While schools have their own priorities and plans for teacher development, the Government also has a responsibility to develop the profession as a whole and we support a continuation of centrally resourced core in-service and training services. We will also maintain a nationally coordinated School Advisory Service.
This year professional development will continue to be delivered as it has been in the past but the Ministry of Education is to report back to the Government with new options for 2001 and beyond. Those options will take into account the range of school and teacher needs and ways of ensuring that teachers get good value from additional funding.
Developing the leadership and management skills of school leaders is also a priority for the Government.
The demands on principals’ skills and abilities have increased over the last decade with devolution of management responsibilities and rising public expectations. It is an issue which both Principals and Boards of Trustees have said needs to be addressed from a more central perspective;
Already there is a wide range of training and development options for current or aspiring principals. But we need to look further whether there are gaps that need to be addressed.

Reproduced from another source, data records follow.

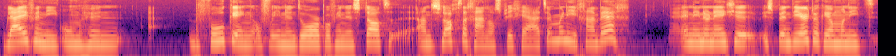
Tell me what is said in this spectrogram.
blijven niet om hun bevolking of in hun dorp of in hun stad aan de slag te gaan als psychiater, maar die gaan weg. En Indonesië spendeert ook helemaal niet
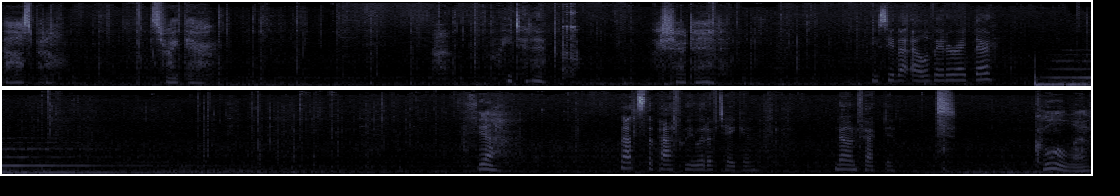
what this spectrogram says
The hospital. It's right there. We did it. We sure did. You see that elevator right there? Yeah. That's the path we would have taken. No infected. Cool, Lev.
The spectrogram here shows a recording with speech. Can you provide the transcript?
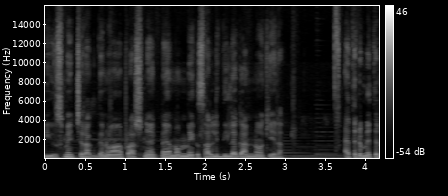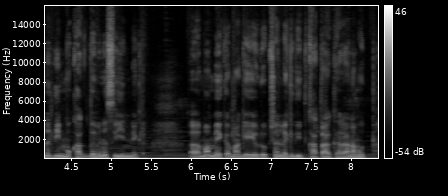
වියස් මෙච්චරක් දෙනවා. ප්‍රශ්නයක් නෑ ම මේක සල්ලිදිල ගන්නවා කියලා. ඇතර මෙතනදී මොකක්ද වෙන සීන් එක? මම මේක මගේ යුරපෂන් ලක දිත් කතා කර. නමුත්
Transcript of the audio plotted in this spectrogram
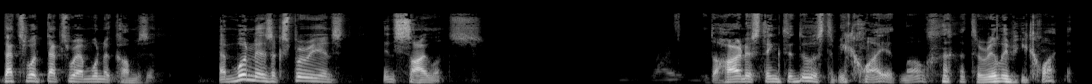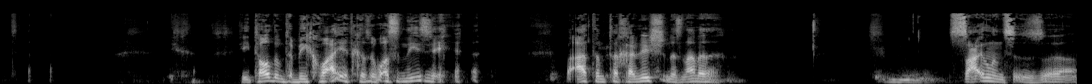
That's what, that's where Amunah comes in. Amunah is experienced in silence. The hardest thing to do is to be quiet, no? to really be quiet. he told them to be quiet because it wasn't easy. but Atam Tacharishan is not a, silence is, uh,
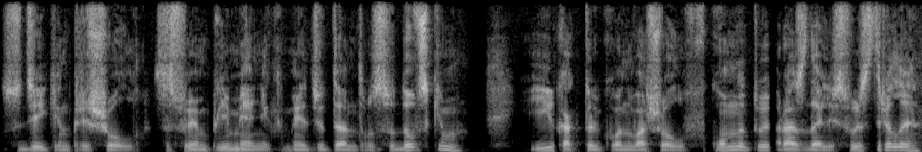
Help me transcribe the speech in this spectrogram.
Судейкин пришел со своим племянником и адъютантом Судовским, и как только он вошел в комнату, раздались выстрелы,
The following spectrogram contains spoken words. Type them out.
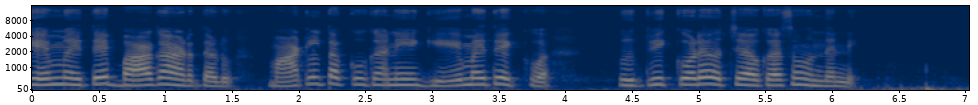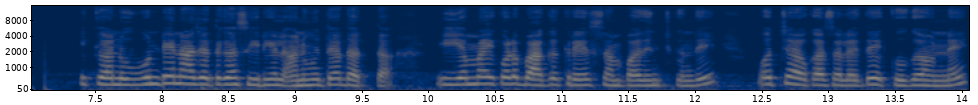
గేమ్ అయితే బాగా ఆడతాడు. మాటలు తక్కువ కానీ గేమ్ అయితే ఎక్కువ. పృథ్వీకి కూడా వచ్చే అవకాశం ఉందండి. ఇక నువ్వుంటే నా జతగా సీరియల్ అనుమతి దత్త. ఈఎంఐ కూడా బాగా క్రేజ్ సంపాదించుకుంది. వచ్చే అవకాశాలు అయితే ఎక్కువగా ఉన్నాయి.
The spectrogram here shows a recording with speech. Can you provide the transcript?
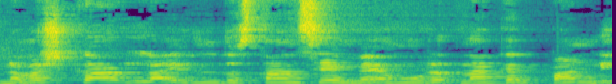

The Ministry of Education is already consulting the sector on this issue, and we would welcome the input of deputy and assistant principals.
Quality applications to colleges of education
But no matter what professional development is available, we also need to work at improving the perception of teaching as a profession to enter into. I became very concerned about this a few years ago during the 1996 secondary teacher pay round. I spoke to about 100 senior secondary school students and asked how many of them were interested in becoming teachers. Two students put up their hands and the other 98 laughed at them. I think students were very much aware that their teachers were getting a raw deal from the Government of the time. More recently I was shocked to hear second-hand of a teacher who was actively discouraging students at a careers evening from considering teaching. I hope that that attitude is not widespread.
There are issues with pay, but teachers will never be among the country's top earners and never have been. There are other issues that I think will contribute to improving the perception of the profession – such as taking a good hard look at teacher workloads.
I am hopeful that our moves towards lowering the cost of tertiary education will have some impact on this. We've started off by removing the interest from student loans for full-time and other low income students. That was clearly identified by student leaders as the key priority. With an education costing less, I hope that young people will think more about career satisfaction than merely looking at dollar signs when they are making choices about what to study.
Our proposed new teaching council will also assist in raising the status and profile of the profession. To date, attempts from within the teaching profession to establish a professional body have not been successful.
The Teacher Registration Board (TRB) already performs some of the functions of a professional body. But there is no teacher representation on the Board and the Board lacks flexibility in its functions. The Education Council would replace the TRB and would represent the interests of employers, government, teachers and the wider community.
So, in conclusion, it has been a busy 12 weeks. As I said earlier, I don't think any of this will have been a surprise to you. We have worked hard in the last few years in consulting and communicating with a wide range of sector groups to develop a policy which considered the education needs of all New Zealanders. Now I would like to open up for the floor for questions.